    The story you see in “The Big Short” is just the final act, the tip of the iceberg, not the foundation of the problem.

    Brian Hanley
    (415)518-8153
    http://orcid.org/0000-0003-1202-2795

  2. broodjejaap says:

    Brian Hanley asked me to post a second comment for him. JvT
    ================================================
    I would appreciate it if you could also post this comment. The reason is that most technical people are quite ignorant about the fundamentals of how our banking economy works, and what its advantages are. I have been trying to find ways to focus on how to improve things. In the final analysis, all money is an abstraction, a belief system. There is probably an instinctual aspect to it, as we humans have invented money all over the world, and assigned monetary purpose to all sorts of things, from feather belts and strings of shells, to huge stones. Bitcoin is an excellent case-study of technological mastery wrapped around serious conceptual errors. Monetary stability is dynamic, but most people think of it as a static thing. This weird expansion of finance of finance ((“making money with money”; JvT)) that has occurred is, as you have said, the most serious problem. But, if we can get engineers to grasp money properly, and give them this sort of tool to create money with to fund real-economy utility, we may have a shot at growing our way out of this era.
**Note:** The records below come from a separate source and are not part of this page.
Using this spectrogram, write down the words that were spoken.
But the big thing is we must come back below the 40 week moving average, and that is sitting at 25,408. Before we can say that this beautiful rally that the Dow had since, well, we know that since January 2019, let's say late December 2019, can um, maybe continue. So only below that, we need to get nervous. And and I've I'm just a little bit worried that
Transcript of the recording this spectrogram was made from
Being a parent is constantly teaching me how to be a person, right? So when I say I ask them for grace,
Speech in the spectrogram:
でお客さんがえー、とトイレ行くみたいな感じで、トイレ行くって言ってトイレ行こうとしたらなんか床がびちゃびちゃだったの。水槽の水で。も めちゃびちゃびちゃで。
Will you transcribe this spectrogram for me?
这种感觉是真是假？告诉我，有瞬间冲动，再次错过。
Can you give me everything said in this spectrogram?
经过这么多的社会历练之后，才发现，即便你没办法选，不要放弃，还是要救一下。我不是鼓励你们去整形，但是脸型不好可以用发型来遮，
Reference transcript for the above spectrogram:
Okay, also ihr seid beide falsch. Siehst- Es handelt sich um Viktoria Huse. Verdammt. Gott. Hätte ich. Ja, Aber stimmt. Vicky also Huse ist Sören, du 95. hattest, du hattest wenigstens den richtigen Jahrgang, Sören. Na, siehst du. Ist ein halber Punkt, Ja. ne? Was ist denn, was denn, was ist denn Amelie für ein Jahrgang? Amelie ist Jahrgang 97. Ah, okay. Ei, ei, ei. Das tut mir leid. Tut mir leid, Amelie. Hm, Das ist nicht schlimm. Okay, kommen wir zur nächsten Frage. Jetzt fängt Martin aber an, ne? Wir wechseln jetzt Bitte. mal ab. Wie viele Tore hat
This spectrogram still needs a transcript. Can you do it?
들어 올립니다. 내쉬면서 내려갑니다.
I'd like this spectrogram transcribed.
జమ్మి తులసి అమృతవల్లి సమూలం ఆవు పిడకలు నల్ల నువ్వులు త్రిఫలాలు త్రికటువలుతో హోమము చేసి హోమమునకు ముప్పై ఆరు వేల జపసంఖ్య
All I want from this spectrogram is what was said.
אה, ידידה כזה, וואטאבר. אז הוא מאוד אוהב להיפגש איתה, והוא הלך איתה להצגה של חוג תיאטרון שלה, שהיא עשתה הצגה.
    ————-
    One of the things I didn’t say in my digest is that a mechanism like this could have tremendous value to real innovation if engineers and such understood it and got hold of it to do real things. Currently, venture capital functions as money-lending rather than banking. The stock market is the other place where money is created in private hands because we agree to value all shares at the price of the last trades. (In practice, shares are discounted as collateral until sold.) If ventures could be funded with cheaper money, and businesses could grow that way, not only would it make many things viable that aren’t in the current system (because VC money costs so much in the end) but it should stabilize support for ventures so that longer-term investment can be more viable. VC time horizons are short. (VC is also ripe for disruption.)

    I have been working out how to implement an investment system of this kind within current banking regulations “from scratch”. With a significant stake, it can be practical to create a variant mechanism to refocus investment on creation of utility value.
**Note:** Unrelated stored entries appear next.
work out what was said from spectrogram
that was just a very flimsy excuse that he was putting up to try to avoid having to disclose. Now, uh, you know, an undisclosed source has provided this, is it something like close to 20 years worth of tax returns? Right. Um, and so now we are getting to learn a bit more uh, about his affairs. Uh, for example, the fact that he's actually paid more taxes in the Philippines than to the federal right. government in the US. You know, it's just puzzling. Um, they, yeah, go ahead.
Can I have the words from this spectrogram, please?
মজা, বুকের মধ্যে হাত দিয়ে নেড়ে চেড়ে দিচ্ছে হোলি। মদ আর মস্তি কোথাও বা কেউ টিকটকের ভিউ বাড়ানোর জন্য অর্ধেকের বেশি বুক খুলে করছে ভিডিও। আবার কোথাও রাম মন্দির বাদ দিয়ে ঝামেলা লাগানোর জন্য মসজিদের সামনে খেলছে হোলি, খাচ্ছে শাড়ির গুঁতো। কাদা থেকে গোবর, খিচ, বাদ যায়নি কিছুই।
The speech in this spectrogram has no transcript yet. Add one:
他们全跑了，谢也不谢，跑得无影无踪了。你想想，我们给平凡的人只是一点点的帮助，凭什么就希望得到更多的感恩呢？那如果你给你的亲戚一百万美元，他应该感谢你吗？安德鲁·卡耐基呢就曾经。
    • broodjejaap says:

      Brian summarized his comments as follows:

      This issue of how to deal with finance of finance parasitic transactions is a, if not the, key economic matter of our time.
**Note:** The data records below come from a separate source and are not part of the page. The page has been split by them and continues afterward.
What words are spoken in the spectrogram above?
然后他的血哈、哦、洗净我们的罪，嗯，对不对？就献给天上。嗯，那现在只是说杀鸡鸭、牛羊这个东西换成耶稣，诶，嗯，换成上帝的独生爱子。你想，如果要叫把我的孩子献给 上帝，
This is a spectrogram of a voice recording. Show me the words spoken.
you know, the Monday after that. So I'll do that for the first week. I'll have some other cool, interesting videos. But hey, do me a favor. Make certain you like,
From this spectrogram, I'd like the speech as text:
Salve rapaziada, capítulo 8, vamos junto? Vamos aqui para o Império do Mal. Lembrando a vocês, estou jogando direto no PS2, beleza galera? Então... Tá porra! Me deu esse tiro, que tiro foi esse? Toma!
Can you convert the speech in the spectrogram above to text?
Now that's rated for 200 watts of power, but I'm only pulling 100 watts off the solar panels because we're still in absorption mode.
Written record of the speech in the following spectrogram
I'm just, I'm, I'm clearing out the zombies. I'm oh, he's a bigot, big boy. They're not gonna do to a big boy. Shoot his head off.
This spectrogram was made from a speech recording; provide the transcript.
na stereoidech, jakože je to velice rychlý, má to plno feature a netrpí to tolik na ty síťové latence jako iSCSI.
  3. broodjejaap says:

    Susan Crawford has given a brilliant answer to my question posed in 9.1 (how to can we keep the worldwide Network for Networking stable?), it must be SPLIT in functionally independent layers, each with different timescales of funding, building and chnaging/updating. See her article in “backchannel” :
    https://backchannel.com/you-didn-t-notice-it-but-google-fiber-just-began-the-golden-age-of-high-speed-internet-access-67b3f775fb85?mc_cid=706358a3e0&mc_eid=abf984a980#.1w418fdpn

  4. Pingback: Doc Searls Weblog · Pile ‘o links #2

  5. kwalitisme says:

    Reblogged this on kwalitisme and commented:
    As usual very interesting

  6. Pingback: Conference on Complex Systems, Amsterdam Sept 19 -22 | The Connectivist

Leave a Reply

Fill in your details below or click an icon to log in:

WordPress.com Logo

You are commenting using your WordPress.com account. Log Out / Change )

Twitter picture

You are commenting using your Twitter account. Log Out / Change )

Facebook photo

You are commenting using your Facebook account. Log Out / Change )

Google+ photo

You are commenting using your Google+ account. Log Out / Change )

Connecting to %s